ratings

The eurozone economies of Greece, Portugal and Ireland are likely to avoid sovereign bond defaults because of a strong domestic investor base of local banks and pension funds that will buy their government’s debt even in times of stress, according to Moody’s.

The US rating agency says investors should not worry about losses from bond defaults in these three so-called peripheral eurozone economies, considered the weakest in the 16-nation bloc. 

Thai central bankers have a double cause for celebration today: projected Thai exports have been revised up for the rest of 2010 and ratings agency Moody’s has removed its negative outlook on the country’s Baa1 credit rating.

Today’s inflation report from the Bank of Thailand suggests an enviable track record, with “strong growth” in the second quarter “mainly driven by merchandise exports and private spending”. Thailand is not impervious to the global economy, however: the Bank speaks of weakening external demand and forecasts exports to fall back to trend in 2011. 

Determined to stay ahead of the competition, Fitch has cut Ireland’s sovereign debt rating one notch to A+, outlook negative. The three main agencies had almost all settled upon Fitch’s previous rating of AA-, with S&P’s recent cut removing its one notch difference, and Moody’s recent cut and downgrade review looking likely to cut its two notch difference. But Fitch has taken the next step, following the “greater than expected fiscal cost” of the Irish government’s bank recapitalisation plan.

Before you place too much emphasis on this, however, you might want to read a new paper from NBER. Research has found that increased competition among ratings agencies has led to lower quality corporate ratings. In one test, speculative grade firms were 7.7 times as likely to default within three years as investment grade firms when competition was low (i.e. Fitch market share is at the 25th percentile), but only 2.2 times as likely when competition was high (market share at the 75th percentile). 

As expected, Moody’s has downgraded Spain, three months after placing the sovereign on downgrade watch. Fitch and S&P downgraded Spain’s debt in late Spring, and S&P still rates Spanish debt below its peers.

Spanish debt is still rated above the rest of the PIIGS by Moody’s. PIIGS sovereign debt runs from Ba1 for Greece to Aa1 for Spain. Moody’s order runs: Greece, Portugal, Italy = Ireland, Spain. Fitch and S&P rate PIIGS’ sovereign debt in the same rough order, though at different levels. Click on the graphic to play with our interactive sovereign ratings graphic.

Ratings agency Standard & Poors has upgraded Argentina to B, the same level as Fitch and now one above Moody’s. The move follows hot on the heels of an upgrade from Fitch.

The sovereign credit rating is still well in junk territory, denoted by the grey shading in the chart, right. The highlighted green line is S&P’s historical rating for Argentina; red is Fitch and blue Moody’s. Click on the graphic to explore the full graphic, in which you can compare countries side by side.

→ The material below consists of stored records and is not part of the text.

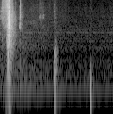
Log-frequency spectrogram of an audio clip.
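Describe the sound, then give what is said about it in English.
A card drawn from a tarot deck makes a soft papery swish, followed by a few faint, isolated taps and flicks spaced apart in near silence. “Okay, so I get one more card from the After tarot.”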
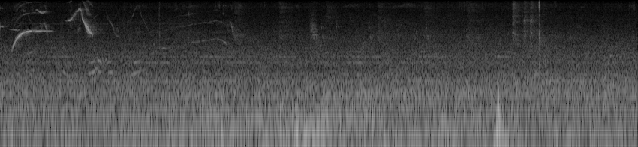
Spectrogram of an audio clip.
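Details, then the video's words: A starling gives a quick burst of sweeping whistles and squeaks, then scattered clicks, over a steady low rumble of background noise; described as weird bird noises. "Starling sounds"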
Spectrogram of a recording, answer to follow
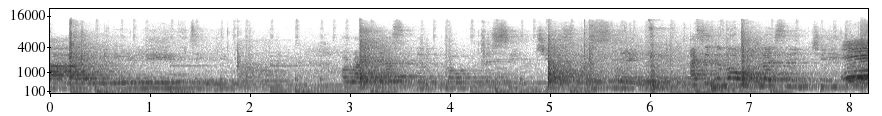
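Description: A woman singing a church worship song over music, with a few sharp claps. Partway through she stops singing and speaks.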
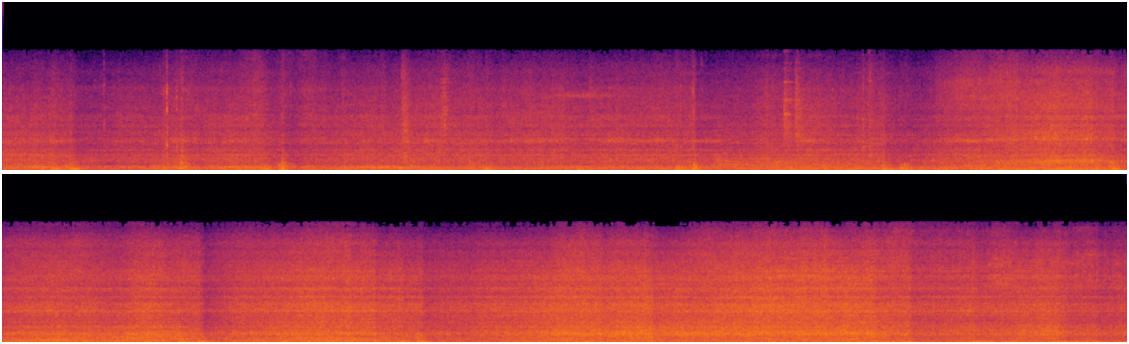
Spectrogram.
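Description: Passenger train running along the track, heard from inside the rear carriage: a steady rumble of wheels on rails with a few sharp clicks.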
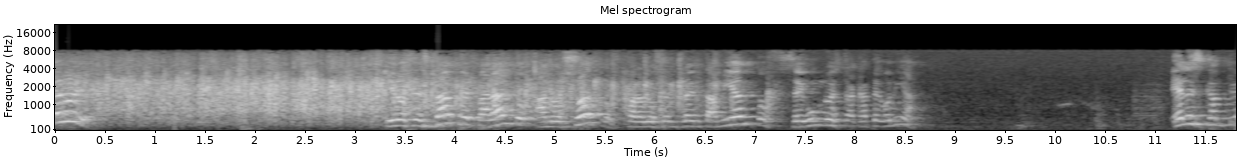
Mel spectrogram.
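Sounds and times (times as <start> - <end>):
church congregation applause during a Christian sermon: 0.0 - 7.3
speech: 3.3 - 8.8, 11.2 - 11.8.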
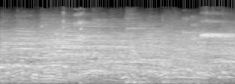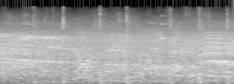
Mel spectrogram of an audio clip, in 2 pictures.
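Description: Murmur of many overlapping voices in a gym hall, with volleyballs bouncing now and then on the hard court floor.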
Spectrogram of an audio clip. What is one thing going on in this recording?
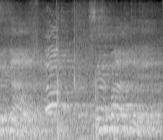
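A man calls out loudly to fighters.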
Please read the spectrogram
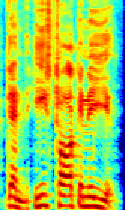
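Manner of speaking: ordinary talk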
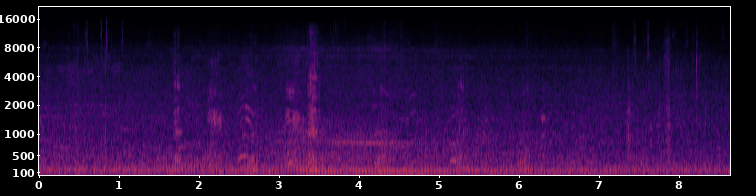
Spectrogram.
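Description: A few short, pitched squeaks from a young long-tailed macaque, about two to four seconds in, over a steady low background hum.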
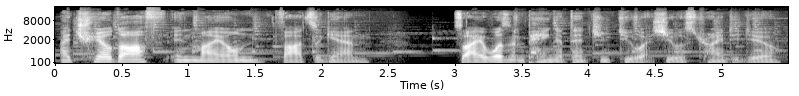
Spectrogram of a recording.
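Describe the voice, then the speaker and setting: A man's voice: normal speed, fairly bright tone. A man livestreaming a let's play, reading story narration aloud with casual asides, often stumbling and rereading phrases. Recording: low-quality stream audio, music behind. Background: music.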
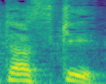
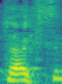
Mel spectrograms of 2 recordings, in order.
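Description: First: The s sound comes before the k. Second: The k sound comes before the s. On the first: "بعضی وقتا به تاکسی میگن تاسکی" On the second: "وقتی میگن تاکسی"

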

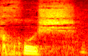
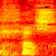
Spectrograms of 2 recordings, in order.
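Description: First: It has the everyday modern pronunciation. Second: It has the older classical pronunciation. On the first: This is how people say it today. "حالا ما میگیمش خوش" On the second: This is the proper form for the poem. "ولی گویش درست برای این واژه خش هست"

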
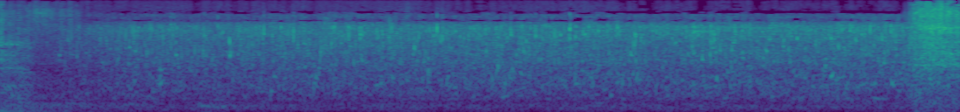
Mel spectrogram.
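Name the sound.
flowing spring water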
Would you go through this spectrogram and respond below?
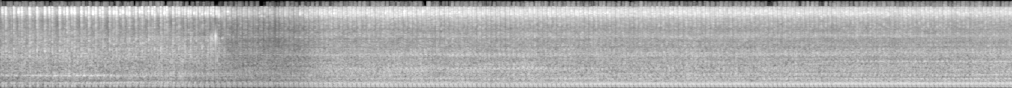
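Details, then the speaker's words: Cub Cadet at startup without choke: steady, even idle with a smooth regular beat, no smoking, knocking or ticking; engine sounds healthy, though the kill doesn't stop it and dash lights don't work. "it's not smoking it's not knocking it's not ticking it actually sounds reasonably good in my opinion"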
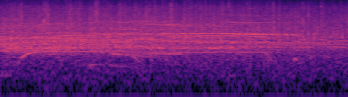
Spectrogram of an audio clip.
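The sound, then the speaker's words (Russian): Dense audience applause fills a stage arena at an international charity festival where talented children perform, a loud steady wash of clapping that holds for the whole stretch and eases slightly toward the end. “Они действительно все достойны ваших аплодисментов и вашей любви.”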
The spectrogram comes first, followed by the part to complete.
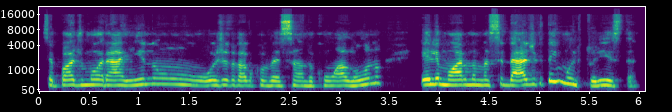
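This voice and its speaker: A woman's voice: medium pitch, brisk. Brazilian woman teaching, encouraging and chatty. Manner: animated, encouraging, chatty with frequent check-in questions. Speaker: online English teacher. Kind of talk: conversational lesson addressed to students.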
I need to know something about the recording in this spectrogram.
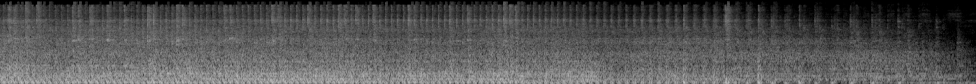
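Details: Speedex 1630 garden tractor driving under its own power after a new carburetor and a reused head gasket: a fast, uneven chattering beat of about 200 per minute that fades toward the end, single cylinder running rough; cause suspected, not confirmed.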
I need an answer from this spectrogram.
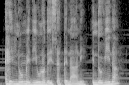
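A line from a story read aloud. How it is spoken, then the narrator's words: Woman laughing. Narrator (Italian): La donna rise e disse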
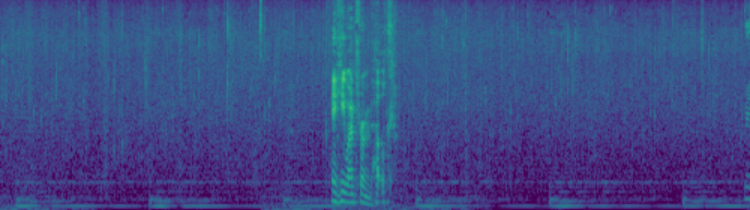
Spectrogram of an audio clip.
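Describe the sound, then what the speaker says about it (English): Steady rain falls in the point-and-click adventure game The Excavation of Hob's Barrow, a soft continuous patter with a low hum beneath, while a voice speaks briefly partway through. "Let's get out of the rain."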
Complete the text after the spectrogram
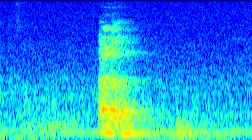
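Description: An elderly woman speaks briefly through a microphone.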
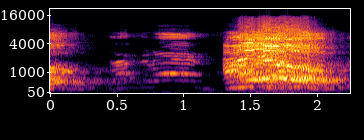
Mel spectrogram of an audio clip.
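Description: A large group of people shouting a rallying cry together in call-and-response: a loud group shout fades at the start, a single voice calls out about half a second in, and the whole group shouts back loudly for the last part.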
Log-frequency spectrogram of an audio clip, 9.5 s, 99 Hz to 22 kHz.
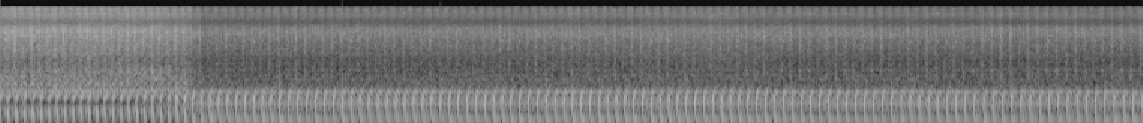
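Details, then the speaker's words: Motorcycle with a PWK carburetor and racing exhaust after curing the helicopter-style stutter (brebet) by resetting the air screw to about 2.5–3 turns. After a brief blip the idle settles into an even putter with no hunting or stutter: normal idle. "nah hasil setengah setting angin idealnya stabil banget guys ini udah layak untuk digunakan sehari-hari terus barusan dicoba digas sedikit udah nggak ada brebet helikopternya udah benar-benar hilang"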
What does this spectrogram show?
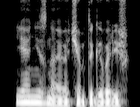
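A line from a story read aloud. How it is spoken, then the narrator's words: Calm reply. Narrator (Russian): спокойно ответила та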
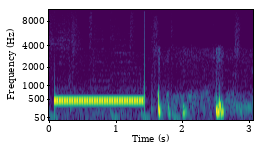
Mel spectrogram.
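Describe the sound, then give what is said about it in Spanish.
A loud, steady single-pitch telephone dial tone hums for about a second and a half after the call drops, then cuts off, followed by brief muffled voice fragments. “creo que me colgaste o se cortó, no sé”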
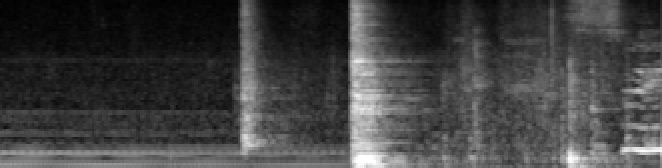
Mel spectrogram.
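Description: The final chord of an acoustic guitar and piano rings on and fades. A click comes about a second and a half in, then a loud sharp knock a little after two seconds, followed by scattered knocks and rustles from the instruments being handled.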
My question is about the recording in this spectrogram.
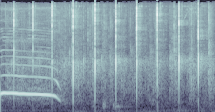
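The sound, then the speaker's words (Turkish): Audience applause in a steady, rhythmic beat of sharp claps at an even pace, following a sustained tone that fades out; moderately loud. “Çok güzel, kocaman alkışlarınızla üretim bandı.”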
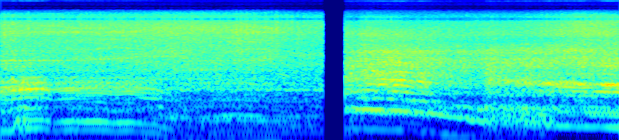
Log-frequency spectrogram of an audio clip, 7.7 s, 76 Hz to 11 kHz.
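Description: Ferrari Enzo's V12 engine accelerating away, its note fading, then, after a sudden break of a quarter second, the engine again, revving up and growing louder as the car approaches.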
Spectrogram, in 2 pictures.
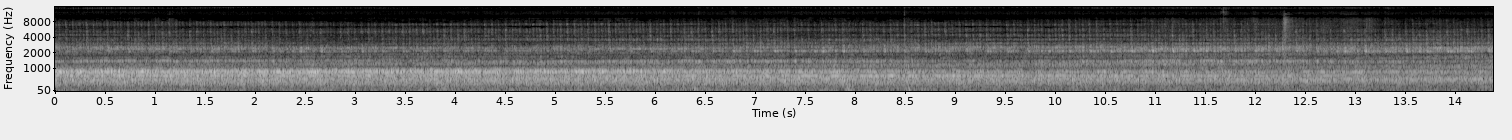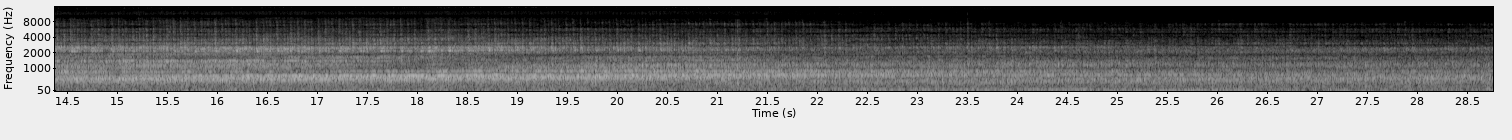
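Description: Recorded Class 08 diesel shunter engine sound played by a 7mm model locomotive's DCC sound decoder, running steadily as the loco moves off, its note shifting in pitch midway and growing gradually fainter toward the end.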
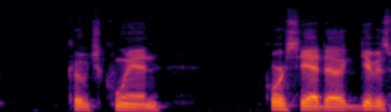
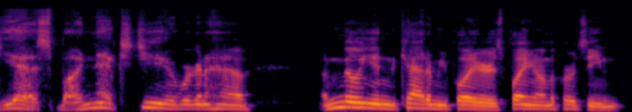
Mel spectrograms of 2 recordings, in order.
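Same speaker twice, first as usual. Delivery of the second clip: excitable; 5 semitones higher than usual. Retold or imitated. Club people promising big things by next year, excitable. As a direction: imitate over-ambitious excitement, pitched up. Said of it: "just, like, very, um, excitable energy".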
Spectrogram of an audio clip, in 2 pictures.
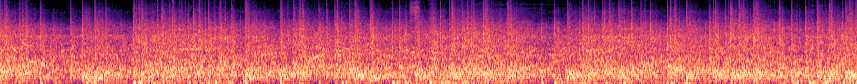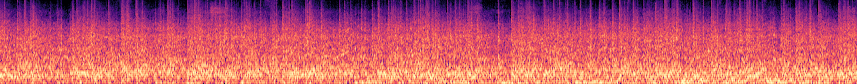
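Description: Fireworks display: a dense, continuous barrage of rapid bangs and crackling from aerial shells and crackling stars, with no pause throughout.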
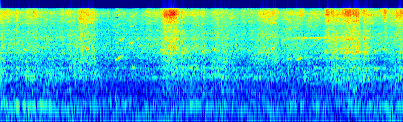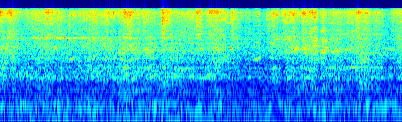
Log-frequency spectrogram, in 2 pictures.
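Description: Loaded coal hopper cars of a freight train rolling past: a steady rumble of steel wheels on the rails, with a few faint, short squeaks.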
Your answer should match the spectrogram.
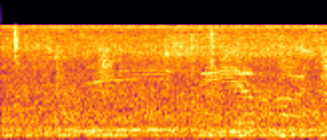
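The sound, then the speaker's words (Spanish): A car drives along with a steady, loud low engine rumble and road hum that holds constant throughout, with muffled voices faintly in the background. “¿Qué crees que es esto? Un coche.”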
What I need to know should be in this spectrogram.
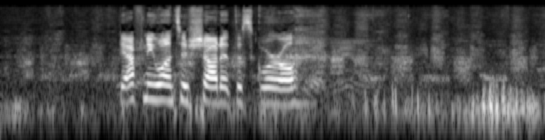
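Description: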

S&P joins Fitch in placing Ireland on a sovereign rating of AA- today; Moody’s rating remains a notch higher at AA. Ireland keeps its second position in the PIIGS’ line-up, however, which runs broadly: Spain, Ireland, Italy, Portugal and then Greece. Play with the graphic below for more.

Will Moody’s, S&P and Fitch downgrade each other? The Fed is looking to end its reliance on credit ratings – possibly changing Basel rules to boot.

The Federal banking agencies* have identified their use of those ratings, and are now requesting comments on the best replacements. From the horse’s mouth: 

The current debt trajectory of the US may imperil the country’s future Aaa rating, Moody’s has said.

Steven Hess, senior credit officer at the ratings agency, told Bloomberg the US needed a strategy to tackle its deficit: “Having a clear plan certainly increases confidence and the U.S. doesn’t have that yet… the debt trajectory as it is now is something that might potentially cause us to consider whether the US is Aaa at some point in the future.” 

Ratings agency Moody’s has downgraded Ireland’s sovereign debt rating to Aa2 (stable) from Aa1 (negative). Ireland’s National Asset Management Agency (Nama), a special purpose bad-loan vehicle whose debt is fully guaranteed by the Irish government, was also downgraded to Aa2.

The action brings Moody’s rating in line with those of S&P. Fitch remains a notch below both Moody’s and S&P. Drivers for the change were given as follows: 

Ratings agency Moody’s has downgraded Portugal’s debt issuer rating from Aa2 to A1; the outlook is now stable. The short-term issuer rating is affirmed at Prime 1 with stable outlook. The action concludes a downgrade review that began on May 5. The level remains above the (temporarily lowered) BBB- required by the ECB to accept a sovereign’s bonds as collateral.

The rationale, straight from Moody’s: